Citation: Glazinska P, Wojciechowski W, Kulasek M, Glinkowski W, Marciniak K, Klajn N, Kesy J and Kopcewicz J (2017) De novo Transcriptome Profiling of Flowers, Flower Pedicels and Pods of Lupinus luteus (Yellow Lupine) Reveals Complex Expression Changes during Organ Abscission. Front. Plant Sci. 8:641. doi: 10.3389/fpls.2017.00641
Received: 30 December 2016; Accepted: 10 April 2017;
Published: 02 May 2017.
Edited by:Diego Rubiales, Instituto de Agricultura Sostenible, Spain
Reviewed by:Benedetto Ruperti, University of Padova, Italy
Juan De Dios Alché, Consejo Superior de Investigaciones Científicas (CSIC), Spain
Manuel Acosta, University of Murcia, Spain
Copyright © 2017 Glazinska, Wojciechowski, Kulasek, Glinkowski, Marciniak, Klajn, Kesy and Kopcewicz. This is an open-access article distributed under the terms of the Creative Commons Attribution License (CC BY). The use, distribution or reproduction in other forums is permitted, provided the original author(s) or licensor are credited and that the original publication in this journal is cited, in accordance with accepted academic practice. No use, distribution or reproduction is permitted which does not comply with these terms.

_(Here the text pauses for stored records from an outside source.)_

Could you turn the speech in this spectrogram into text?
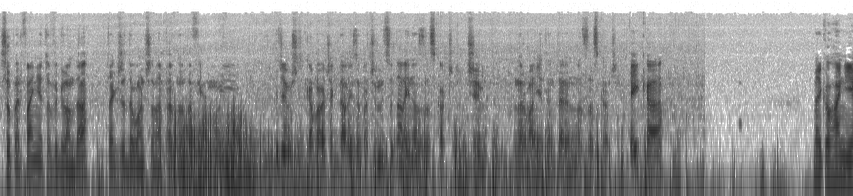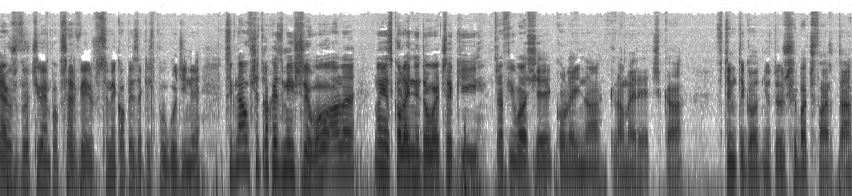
Super, fajnie to wygląda, także dołączę na pewno do filmu i będziemy szli kawałeczek dalej, zobaczymy co dalej nas zaskoczy. Czym normalnie ten teren nas zaskoczy. Hejka! No i kochani, ja już wróciłem po przerwie, już w sumie kopię z jakieś pół godziny. Sygnałów się trochę zmniejszyło, ale no jest kolejny dołeczek i trafiła się kolejna klamereczka. W tym tygodniu, to już chyba czwarta.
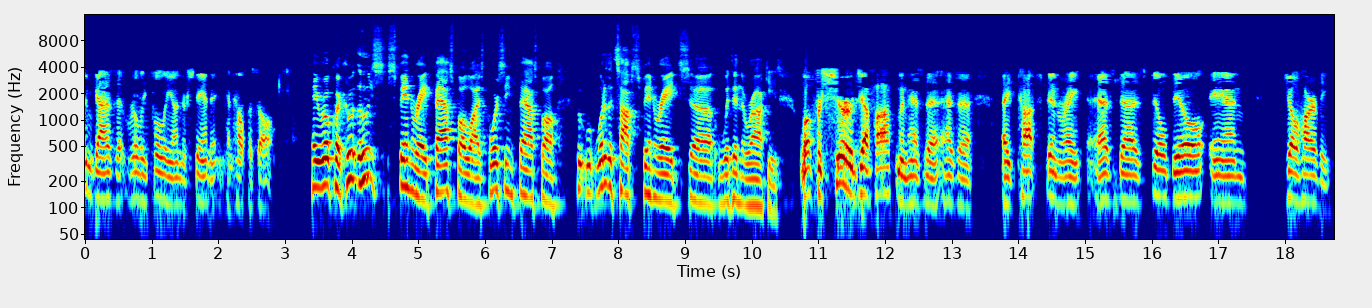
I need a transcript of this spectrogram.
some guys that really fully understand it and can help us all. Hey, real quick, who, who's spin rate fastball wise, four seam fastball? Who, what are the top spin rates uh, within the Rockies? Well, for sure, Jeff Hoffman has a has a a top spin rate, as does Phil Diehl and Joe Harvey.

*Correspondence: Paulina Glazinska, firstname.lastname@example.org